The camp was run by ChristianWorks for Children and paid for by the Moyer Foundation, which has committed to funding Camp Erin in North Texas for the next decade. Cooper was part of the inaugural group.

The weekend was a mix of traditional camp activities -- fishing, boating, arts and crafts, games, campfire -- and grief work.

On the first night, each child was invited to the front of the group to share a photo of their loved one. Each photo was taped to a giant board so that the final result was a collage of photos of moms, dads, grandparents, aunts, uncles and siblings who had died.

Cooper told me that when he placed his photo of Steve he told the group of campers and volunteers, "This is my Daddy, Steve Damm. He had a brain tumor."

The photo Cooper placed on the collage (from 2005)

Each child decorated a memory box. Cooper created a colorful, cheerful box. He chose a giant S sticker for the top and also created a shield out of fabric and buttons. He cut out letters to spell "Steve D." He can fill the box with photos and other items that remind him of Daddy. The box already includes three buttons -- two that look like buttons from Steve's cardigans and another with an image that reminds Cooper of The Secret Garden -- and phrases chosen by Cooper.

Inside of Cooper's memory box

Top of Cooper's memory box

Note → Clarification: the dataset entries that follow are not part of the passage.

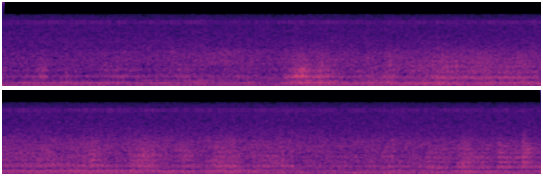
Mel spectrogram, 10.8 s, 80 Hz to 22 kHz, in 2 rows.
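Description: Radial piston engine of a Grumman F8F Bearcat, a Pratt & Whitney R-2800 Double Wasp, droning steadily in flight.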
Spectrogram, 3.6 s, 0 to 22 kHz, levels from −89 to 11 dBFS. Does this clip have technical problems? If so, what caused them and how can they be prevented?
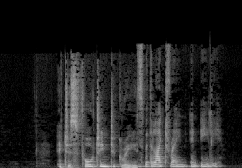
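Yes. After "is fourteen", from 2.07 s to the end, speech turns high and hurried, 1.5 times faster and about 7 semitones up. This wrong sample rate fits 32 kHz audio played at 48 kHz without conversion. Prevent it by resampling whenever the recorded and playback rates differ.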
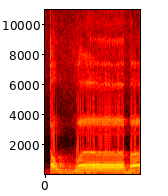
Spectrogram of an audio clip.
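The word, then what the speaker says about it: تَوَّابًا: এক আলিফ টান দেব বা আলিফ দুই জবর বা দম ফেলার কারণে এখানে একটা জবর বাদ দেব একটা জবরের উচ্চারণ করব এক আলিফ টান দিয়ে তাওয়াবা ইন্নাহু কানা তাওয়াবা এতক্ষণ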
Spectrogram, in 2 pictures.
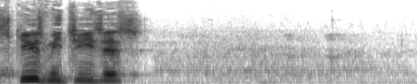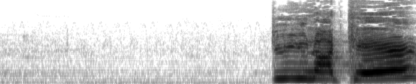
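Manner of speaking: storming, very loud, high-pitched indignant outburst. Retelling how Martha storms in and interrupts Jesus: acting out an angry interruption. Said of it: "Martha storms in and says".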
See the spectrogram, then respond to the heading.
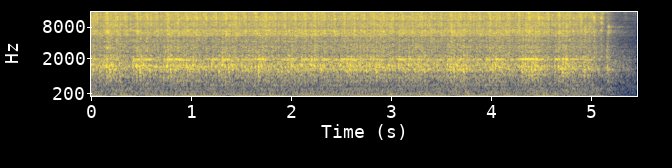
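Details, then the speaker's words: Arctic Cat 7000 snowmobile, Yamaha 1049cc triple, about 12,000 miles, side cover off, stalls seconds after start: low loose rattling throb at slow idle, almost like a miss; clutch rattle at low rpm, valve adjustment suspected for stalling. "What you're hearing is a clutch rattling. I got the side cover off the other side, just clutch noise. But yeah, when it gets down to low RPMs like that, it really makes the clutch rattle."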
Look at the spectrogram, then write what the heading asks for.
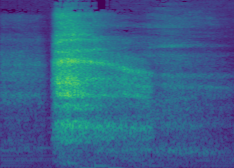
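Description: A single deep, audible breath drawn in sharply, then slowly let out over about a second and a half, fairly loud with no talking.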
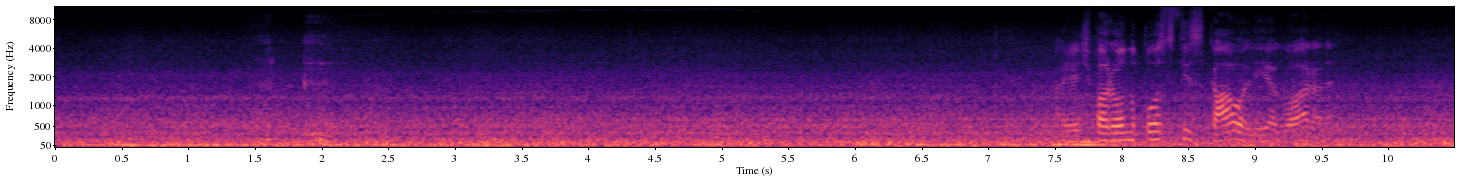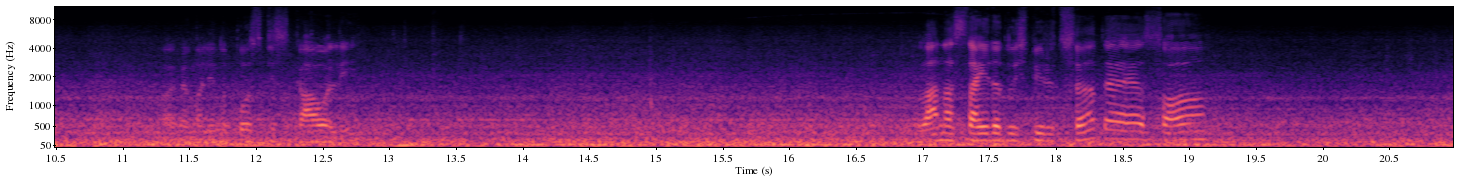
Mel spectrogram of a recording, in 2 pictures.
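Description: A vehicle's engine hums and its tyres rumble steadily on the road.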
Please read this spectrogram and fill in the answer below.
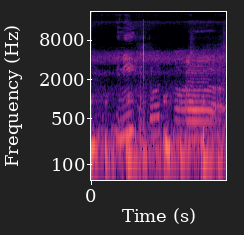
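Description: Regular soft heartbeats at the mitral area, about 80 a minute, with faint tonal background sounds; normal heart sounds.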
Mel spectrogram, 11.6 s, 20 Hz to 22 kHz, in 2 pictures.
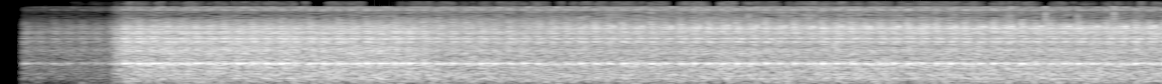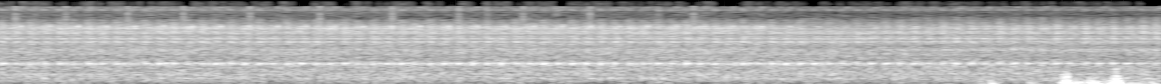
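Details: BMW E46 engine knocking: a fast, light tapping at about 3–4 per second over a steady idle; cause not yet found; the check engine light stays on.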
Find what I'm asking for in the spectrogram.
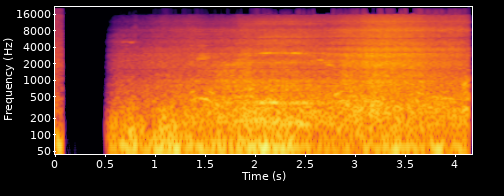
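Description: Ocean waves surge at a blowhole on the rocky Kauai coast, a loud, continuous rushing roar that starts abruptly after a brief silence, mixed with wind buffeting.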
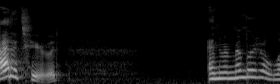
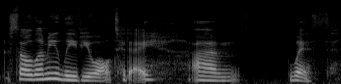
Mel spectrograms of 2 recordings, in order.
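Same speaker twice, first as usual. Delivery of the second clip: ordinary delivery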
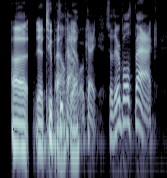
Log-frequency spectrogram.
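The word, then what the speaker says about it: Tupou: hill's back uh and uh how do you pronounce the other kid's name tupo uh yeah two-pack okay so they're both back uh both been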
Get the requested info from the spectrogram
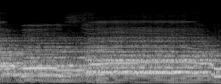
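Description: A group of children singing a song together, holding long notes with a few changes of pitch.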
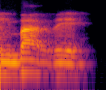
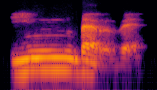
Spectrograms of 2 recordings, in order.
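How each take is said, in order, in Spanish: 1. La segunda sílaba tiene una vocal 'a'. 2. La segunda sílaba tiene una vocal 'e'. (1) "No decimos" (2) "no, imberbe"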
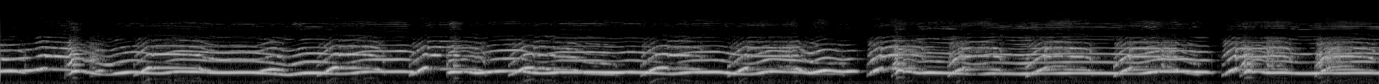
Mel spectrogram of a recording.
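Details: Pair of Siberian Huskies egging each other on in a long howling session: two dogs trade wavering, sliding howls, one holding a steady lower tone while the other swoops up and down in repeated short arcs.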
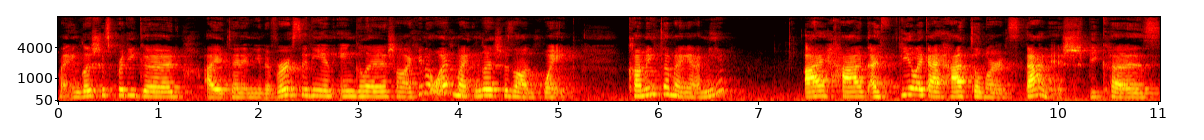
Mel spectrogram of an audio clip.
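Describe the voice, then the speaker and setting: Audible room echo surrounds a woman with a Quebec accent who speaks at a moderate pace, fairly high pitch and ordinary pitch variation. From Montreal, Quebec, Canada. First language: French. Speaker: real estate agent and vlogger. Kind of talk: casual vlog monologue.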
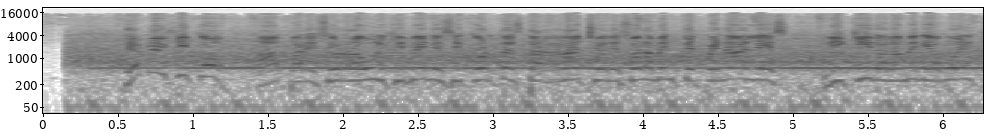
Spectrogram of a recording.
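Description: Football match TV broadcast playing quietly: a commentator talking without pause over the stadium's background noise, with a steady hum-like tone underneath.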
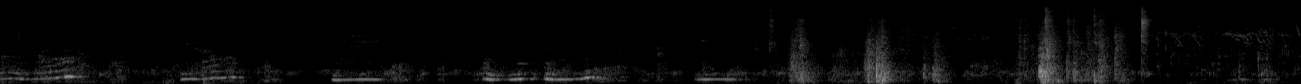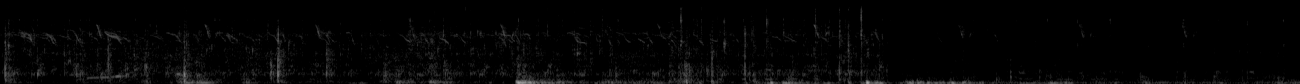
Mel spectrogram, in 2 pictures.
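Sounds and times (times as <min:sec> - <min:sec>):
birds chirping: 0:00.0 - 0:26.0
knocks and low thumps: 0:18.1 - 0:18.7.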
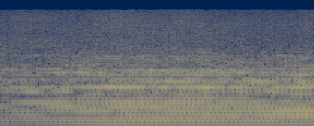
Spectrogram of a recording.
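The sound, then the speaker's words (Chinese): A steamship whistle sounds as passengers board for France, a single sustained low blast with rich harmonics that swells slightly at the start and then holds steady. “轮船汽笛再度鸣响。”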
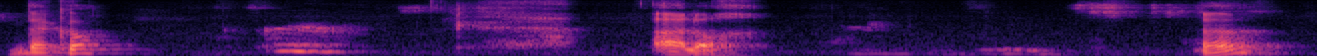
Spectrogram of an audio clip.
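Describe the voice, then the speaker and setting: Over a video call picked up by a computer mic, a startup trainer with a Moroccan French accent teaches an online workshop to founders. He speaks extremely slowly in a mid-range voice, stays lively and questioning, often asks the group to agree, restarts frequently, and mentions that he is a gamer.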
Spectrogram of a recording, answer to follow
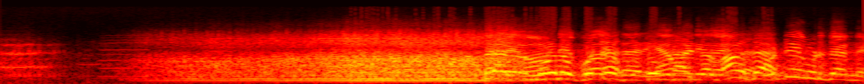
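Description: A motor vehicle's engine running with a steady drone that grows louder as it approaches, then overlapping voices over it in the second half.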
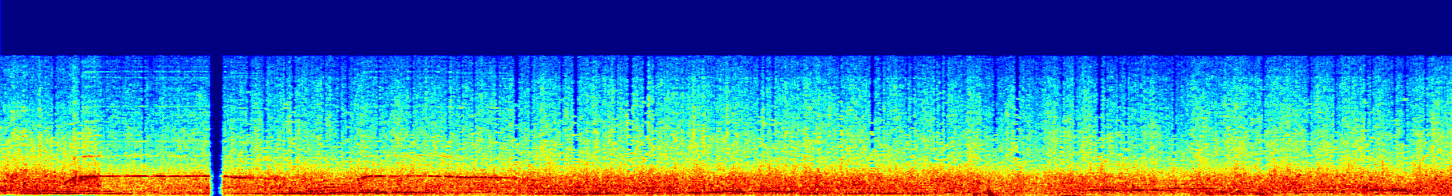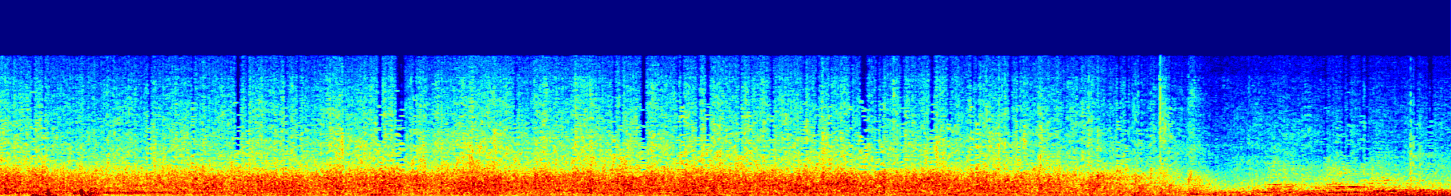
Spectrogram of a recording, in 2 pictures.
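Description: Members of the European Parliament applauding in the large plenary chamber: steady, sustained clapping from many people at the close of a speech. There is a momentary break in the sound about one and a half seconds in.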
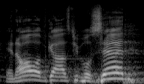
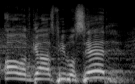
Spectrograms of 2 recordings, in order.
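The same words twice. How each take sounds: First: Said in the usual way. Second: Much louder, higher shout to the church; shouted call. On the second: Real, not acted. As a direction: demand the answer, shouting it out.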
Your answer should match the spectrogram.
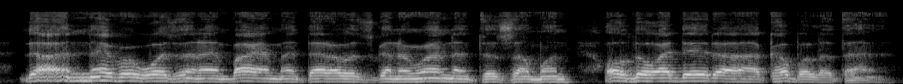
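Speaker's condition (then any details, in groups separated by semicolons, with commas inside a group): ALS; voice affected and fading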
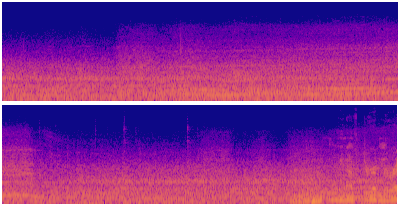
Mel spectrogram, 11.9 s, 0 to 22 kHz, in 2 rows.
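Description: An Audi RS3 LMS TCR race car engine drones at full throttle around Lime Rock Park in iRacing, a steady buzzing roar with shifting pitch and a louder surge near the end, with a voice talking over it.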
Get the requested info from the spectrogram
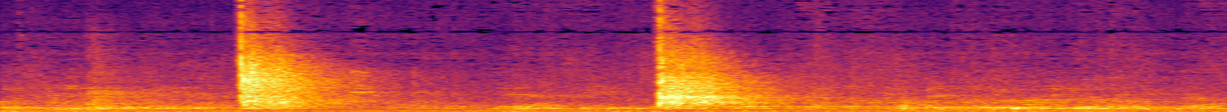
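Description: A baseball bat hitting pitched balls twice, about two seconds apart. Each hit is a sharp crack that trails off in echo.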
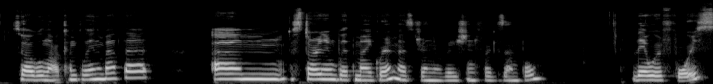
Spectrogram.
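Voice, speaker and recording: The voice has a French accent and a dark, mellow tone. The sound is dry and close, with no echo. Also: woman. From French Polynesia (Tahiti and a smaller island). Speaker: translator, podcast guest. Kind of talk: casual interview chat.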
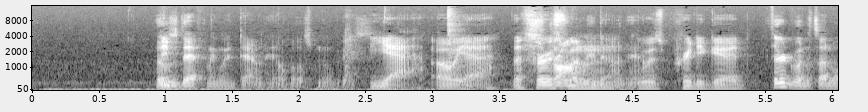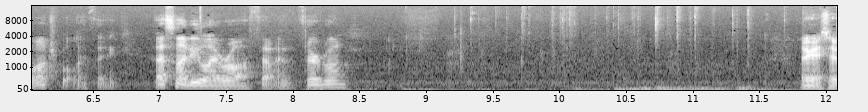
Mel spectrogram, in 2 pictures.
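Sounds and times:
typing on computer keyboard: 0:09.2 - 0:11.8.

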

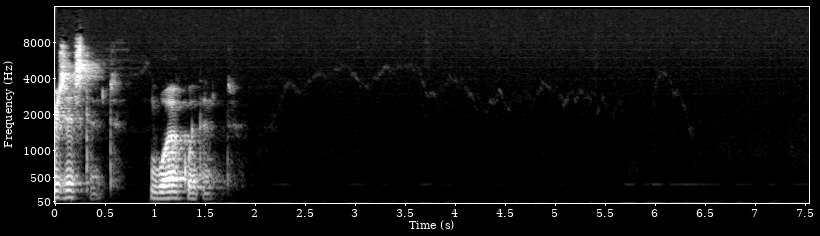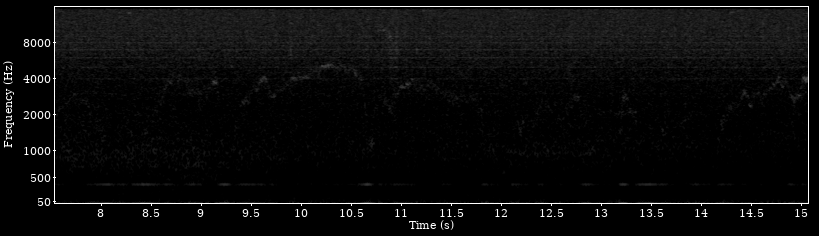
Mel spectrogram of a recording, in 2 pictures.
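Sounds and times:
faint high chirping glides: 0:00.0 - 0:15.0.

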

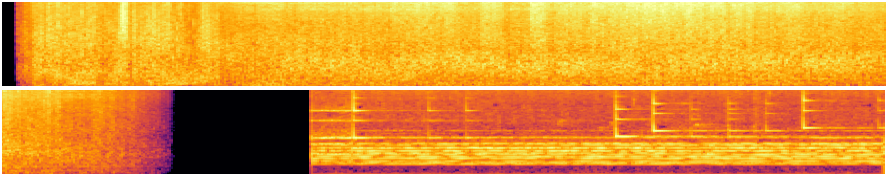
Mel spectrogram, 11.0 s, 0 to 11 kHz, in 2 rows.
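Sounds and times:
wind roaring over microphone: 0:00.1 - 0:06.6.

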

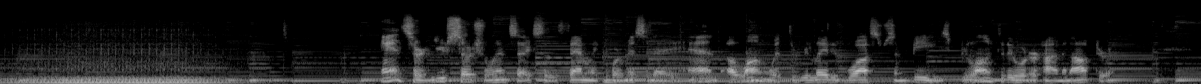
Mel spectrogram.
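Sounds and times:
motorcycle engine idling: 0:00.0 - 0:02.5.

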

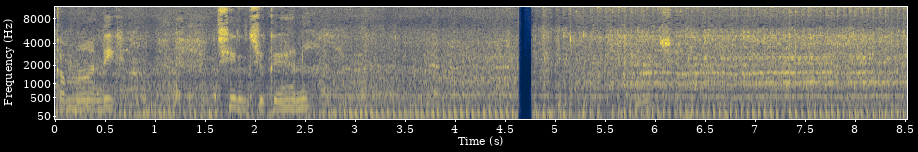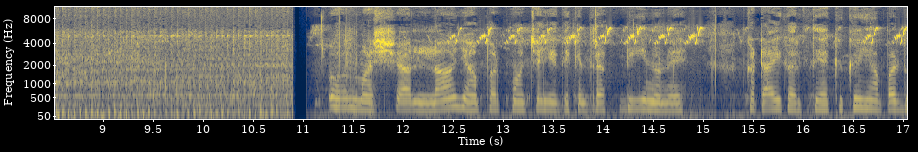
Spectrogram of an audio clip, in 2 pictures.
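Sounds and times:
motorcycle engine running: 0:00.0 - 0:11.0, 0:12.5 - 0:15.0, 0:16.5 - 0:17.0.

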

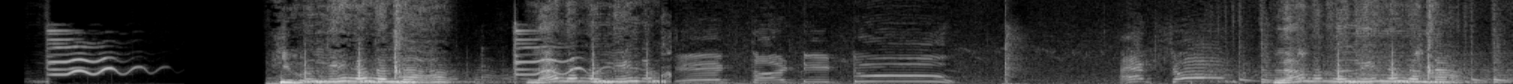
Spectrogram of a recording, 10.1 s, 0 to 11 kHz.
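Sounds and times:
cartoon boing: 0:00.3 - 0:01.2
music with voice: 0:01.8 - 0:05.6, 0:07.8 - 0:10.0.

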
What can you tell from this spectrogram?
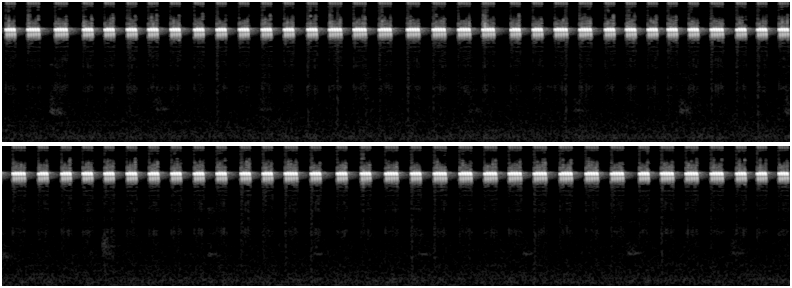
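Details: Rhythmic chirping of a male cricket, a summer-evening sound. Even, rapid high-pitched pulses repeat about four times per second without pause. Nothing else is audible.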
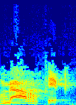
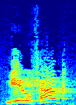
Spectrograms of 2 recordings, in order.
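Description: First: The first vowel is a, the second i. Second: The first vowel is i, the second a. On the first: "او بالعکس" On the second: "بکسر المیم و فتح الفا"

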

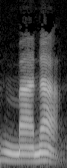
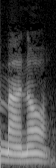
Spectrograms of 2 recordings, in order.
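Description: First: The final vowel is a short a. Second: The final vowel is a long a.

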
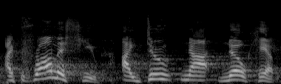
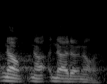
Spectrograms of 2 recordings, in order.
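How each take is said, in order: First: Loud, higher "I do not know him", each word slow and separate; emphatic oath. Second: Casual denial. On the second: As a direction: wave the question away, acting Peter. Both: Acted. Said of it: "he makes a note".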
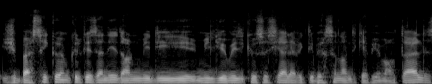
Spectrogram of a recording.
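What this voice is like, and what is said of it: Belgian French accent. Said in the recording (French): “le petit accent... il est plutôt de Belgique”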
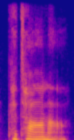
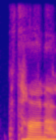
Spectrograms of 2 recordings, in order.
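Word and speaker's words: Pirahã: wrong but I I'll it's spelled p i r a n h a with a little wiggle and um they say it like patana patana like it has a te in it like patana from the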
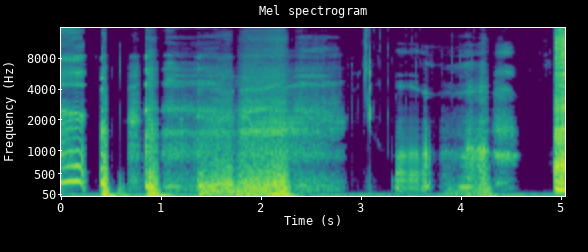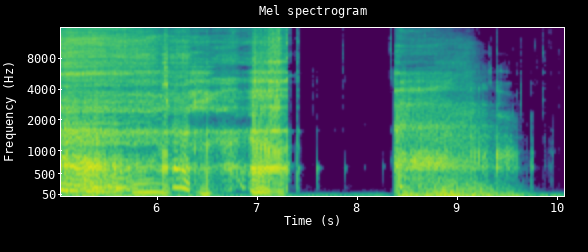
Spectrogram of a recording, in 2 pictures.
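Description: A series of loud, deliberate burps, starting with several short croaky ones, then two long, rumbling belches, separated by brief silences.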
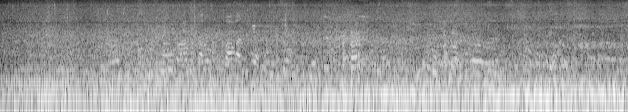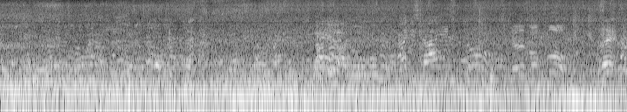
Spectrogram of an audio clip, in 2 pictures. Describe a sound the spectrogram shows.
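A crowd of young men and women chatter loudly nearby outdoors.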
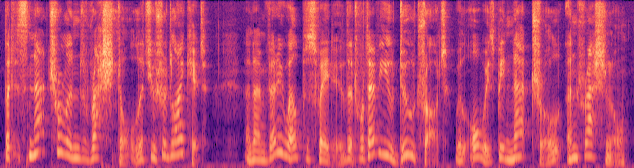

On Saturday night, long after the sun had set, the volunteers lined a pathway from the dining hall to the shore of the lake. Each volunteer held a candle or flashlight. Each child carried to the beach a lit candle in a sand-filled bag -- the candle to represent the loved one.

One by one, each child placed the light on the water. The volunteers extinguished their lights so that all the group could see were candles drifting away on the lake's surface.

I wasn't there, but I can close my eyes and picture about 80 candles drifting away until they can't be seen at all, until there is only darkness. What's harder to imagine is the pain that those children have suffered.

When Katie and I arrived Sunday, the staff filled us in on the weekend's events and suggested ways to help the kids process their work. Then each child walked in with a poster. On one side was the emotion he or she had felt when arriving. On the other was the emotion he or she felt upon leaving.

We all received notecards and pens for writing notes to our loved ones. We tied the notes to balloons, and at once we released them into the air -- not unlike our birthday celebration for Steve.

I thanked Cooper's cabin buddies -- two adult volunteers -- for their help and care. They said that Cooper cheerfully cooperated in every activity and that he eagerly helped other campers. They told me Cooper was a special boy, someone to be proud of.

I relayed those messages to Cooper on our walk to the minivan. I told him how proud I was that he was willing to go to camp. I told him he was awfully brave to share so much of his emotions and memories. And I told him that Daddy was proud of him, too.

Cooper and Steve, Green Bay, Wis., summer 2007